    Although we've been to Blowing Rock a few times (and walked their downtown area - nice park across from the ice cream shop), I've never been to THE Blowing Rock so that was interesting to me. I enjoyed reading the history and seeing the pictures and reading your commentary, of course.

    Near the barricaded picnic spot is a nice hike you may like in the future as you can throw rocks in the water in many places, and if you go far enough see Hebron falls. We met an English guy there a few weeks back, and a young girl adopted us on the hike back as her family was too slow (so I have good memories of it.)

    Sim's Pond looks great!

    Speaking of looking, I smiled when I read about the lady with curled hair. Really? Along the parkway! Ha!

    I'm enjoying your vacation! :)

  3. Nancy,
    I'm one of the Fleagle brothers. Not one of those you referenced in this post, I think, but that's my name and I do have a brother, who stumbled on this and sent me the link. We've always known about the bank robbers Ralph and Jake Fleagle, distant relations we wish we hadn't found in our family tree so to speak. But I'm curious where YOU heard of them, and I'm amazed that someone would reference them as an example of the people you'd be least eager to see stepping out of a house when you knock on a door after an automotive breakdown. It doesn't seem likely, for example, that anyone would really know whom you were talking about, unless your audience was octogenarians from Kansas. Was the Fleagle Gang still talked about where you grew up? - M. Fleagle
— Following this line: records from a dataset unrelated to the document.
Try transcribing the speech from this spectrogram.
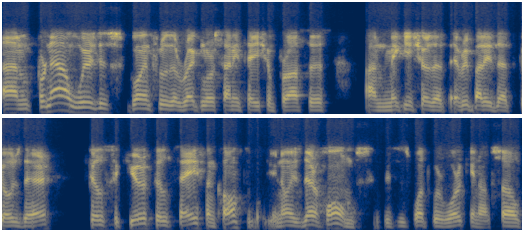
And for now, we're just going through the regular sanitation process and making sure that everybody that goes there feels secure, feels safe and comfortable. You know, it's their homes. This is what we're working on. So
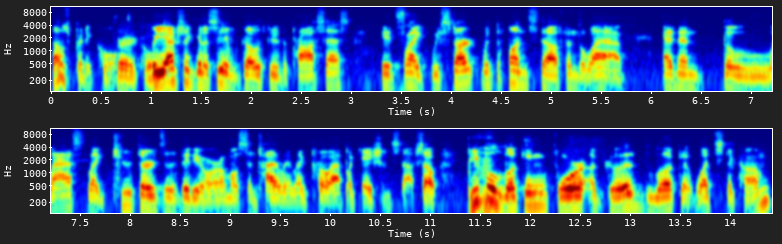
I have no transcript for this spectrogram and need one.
that was pretty cool. Very cool. But you actually get to see him go through the process. It's like we start with the fun stuff in the lab, and then the last like two thirds of the video are almost entirely like pro application stuff. So people looking for a good look at what's to come,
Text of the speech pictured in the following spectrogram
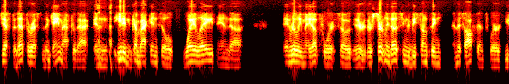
Jeff Badet the rest of the game after that, and he didn't come back until way late and uh, and really made up for it. So there there certainly does seem to be something in this offense where you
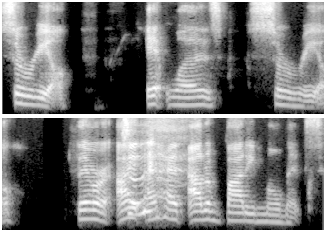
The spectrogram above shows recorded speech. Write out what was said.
surreal. It was surreal. There were so, I, I had out of body moments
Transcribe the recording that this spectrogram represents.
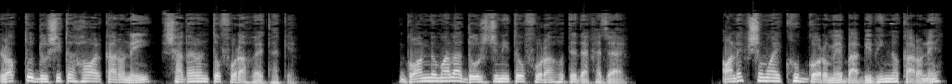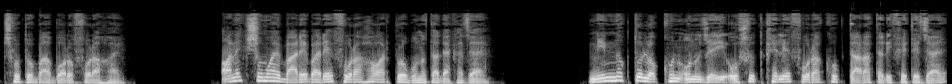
রক্ত দূষিত হওয়ার কারণেই সাধারণত ফোড়া হয়ে থাকে। গণ্ডমালা দোষজনিত ফোড়া হতে দেখা যায়। অনেক সময় খুব গরমে বা বিভিন্ন কারণে ছোট বা বড় ফোড়া হয়। অনেক সময় বারে বারে ফোড়া হওয়ার প্রবণতা দেখা যায়। নিম্নোক্ত লক্ষণ অনুযায়ী ওষুধ খেলে ফোড়া খুব তাড়াতাড়ি ফেটে যায়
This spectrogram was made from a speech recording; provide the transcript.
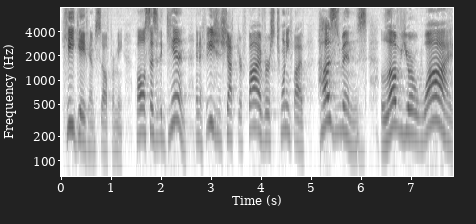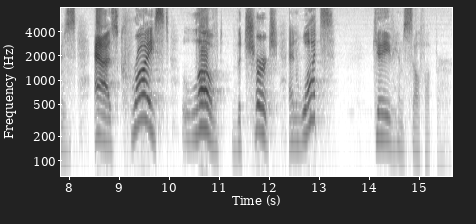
He gave himself for me. Paul says it again in Ephesians chapter 5 verse 25. Husbands, love your wives as Christ loved the church and what? Gave himself up for her.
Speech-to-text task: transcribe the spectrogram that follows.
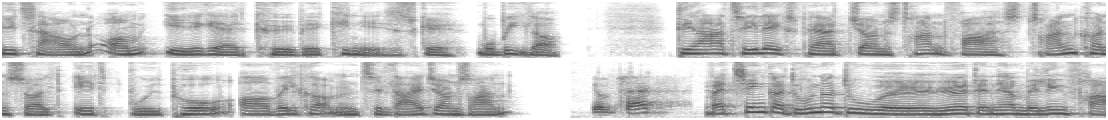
Litauen om ikke at købe kinesiske mobiler? Det har teleekspert John Strand fra Strandkonsult et bud på, og velkommen til dig, John Strand. Jo, tak. Hvad tænker du, når du øh, hører den her melding fra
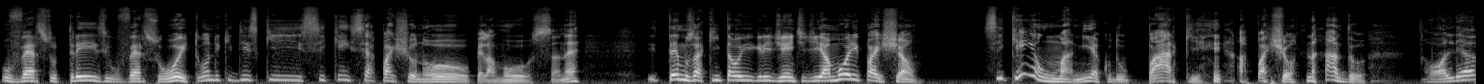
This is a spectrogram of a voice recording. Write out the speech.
o verso 3 e o verso 8, onde que diz que se quem se apaixonou pela moça, né? E temos aqui então o ingrediente de amor e paixão. Se quem é um maníaco do parque, apaixonado. Olha,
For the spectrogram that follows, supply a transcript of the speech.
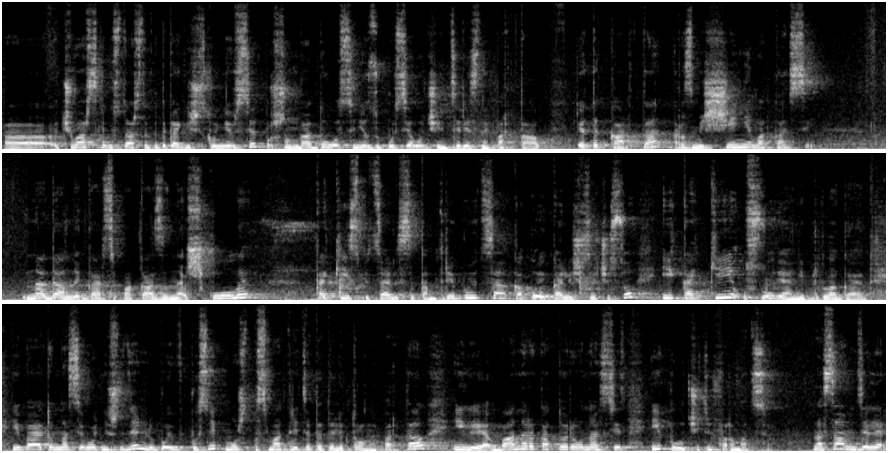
Э, Чувашский государственный педагогический университет в прошлом году осенью запустил очень интересный портал. Это карта размещения вакансий. На данной карте показаны школы, какие специалисты там требуются, какое количество часов и какие условия они предлагают. И поэтому на сегодняшний день любой выпускник может посмотреть этот электронный портал или баннеры, которые у нас есть, и получить информацию. На самом деле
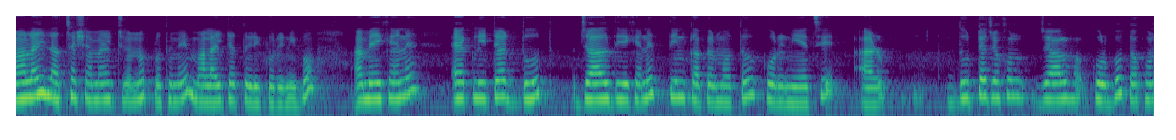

    1. Interesting—I didn't know that there were actual Fleagle brothers who were bank robbers. My Fleagle brothers come from an old film, 'Murder, He Says,' with twin thug-brothers, Bert and Mert. It's also an old film (1945) that not many people from my generation are likely to be familiar with but it's a family favourite and since most of my regular readers are family members I didn't think it was too dated of a reference.

      If you haven't watched the movie, I highly recommend it. Now I'm wondering if the Fleagle family in the movie was based on the actual Fleagles (loosely, if at all). There's a Bonnie Fleagle in the movie as well--we've wondered before if the name Bonnie wasn't borrowed from Bonnie and Clyde (more famous robbers from the early 1900s).

      And don't worry about finding bank robbers in your history. Last year we found out we're related to Wild Bill Longly--a deadly gunfighter. :)